When we last looked at Camellia, the agriculture to food trading business, its shares stood at pounds 20, and we said they looked attractive, primarily because it undervalued the group's unique assets. Its interim results last week also showed a strong turnaround at the operating level. A pounds 1m loss for the same period last year became a pounds 488,000 profit, mainly on the back of Lawrie Group, its main associate company. A dividend increased to 18p from 17.5p in 1995 reflects a "guardedly optimistic outlook for the rest of the year". Stick with the shares, now at pounds 24, which still do not fully reflect the underlying assets - or the prospects for further improvement.
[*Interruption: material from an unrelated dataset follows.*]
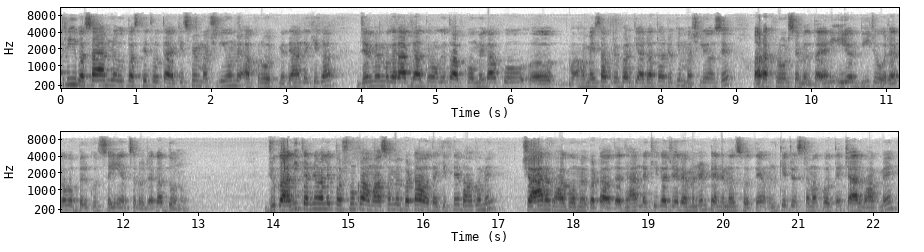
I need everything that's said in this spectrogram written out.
थ्री वसा अम्ल उपस्थित होता है किसमें? मछलियों में अखरोट में। ध्यान रखिएगा जिम में अगर आप जाते होंगे तो आपको ओमेगा को आ, हमेशा प्रेफर किया जाता है जो कि मछलियों से और अखरोट से मिलता है। यानी ए और बी जो हो जाएगा वो बिल्कुल सही आंसर हो जाएगा दोनों। जुगाली करने वाले पशुओं का अमाशा में बटा होता है कितने भागों में? चार भागों में बटा होता है। ध्यान रखिएगा जो रेमिनेंट एनिमल्स होते हैं उनके जो स्टमक होते हैं चार भाग में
QUEENSBOROUGH Holdings (28.5p), the caravan park and visitor attractions group run by Kevin Leech and Stuart Sims, of ML Laboratories fame, posts its interim figures next week. Pre-tax profits should show a strong revival in the group's fortunes, at around pounds 850,000, against a pounds 920,000 loss for the last full year. The double act recruited a new chief executive, Philip Mason, formerly of Rank Organisation. And they have spent pounds 47m on acquisitions, making it the third largest caravan park operator. The shares look undervalued. Buy.

UNILEVER shares (1,376p) have been on the up over the last two months, helped, of course by the resurgent bull market. But investors have also pinned their hopes on the new chief executive, Niall Fitzgerald, who took over the helm in September. There is a case however, for saying that the market is over-egging his ability to improve the group's fortunes. While he has emphasised his desire to refocus the group, and pep up management, his pronouncements suggest more a gradual evolution - rather than some root-and-branch upheaval. And within the mighty conglomerate, any real progress is only likely to become evident over the next five years. Third- quarter results, for example, are unlikely to dazzle, given the impact of dull summer weather on ice-cream sales. Expect some profit taking to take the shine off the shares - sell.

TECHHEADS ought to take a look at GEO Interactive Media, an Internet software developer that hopes to float its shares on AIM shortly, raising pounds 10m for a 10 per cent sale of its shares. Founded by former Israeli Defence Force specialists, the company's speciality is a software product, Emblaze, which accelerates the speed at which you can format and transmit data over the Internet. The Emblaze stable has three products: Creator, for Internet multimedia programming; Player, which will allow Internet users to access data in real time; and an e-mailer.

The whole point of all this is that it means Internet users get around one of the biggest drawbacks of the system - the chronically slow data-transfer rates currently available. Emblaze, it is claimed, uses sophisticated data compression to make the transfer instantaneous. It sounds interesting, and has a potentially huge market. There are plenty of risks - for example, it has yet to gain a patent in the US. Watch out for further details.

MONUMENT Oil & Gas has had its share of problems over its stake in the Liverpool Bay gas field. But the shares, at 59.5p, hardly reflect the true worth of its reserves. In the meantime, the company is on the way to sorting out the problems - which should leave the market free to concentrate on the real worth of the business. Liz Butler, the oils analyst at Panmure Gordon, has set a target of 80p, with profits after tax set to reach pounds 16.6m this year, and pounds 32.7m in 1997. That still leaves the shares trading on a multiple of 25.3 for 1996, but diminishing to a more acceptable 12.8 times 1997 earnings. Buy.

SINGER & Friedlander (127.5p), the once pedestrian merchant bank, again exceeded most expectations when it posted interim profits. Successes such as Collins Stewart, its purchase of stockbroker Carnegie, and a fund management arm with pounds 5bn of funds make it a buy.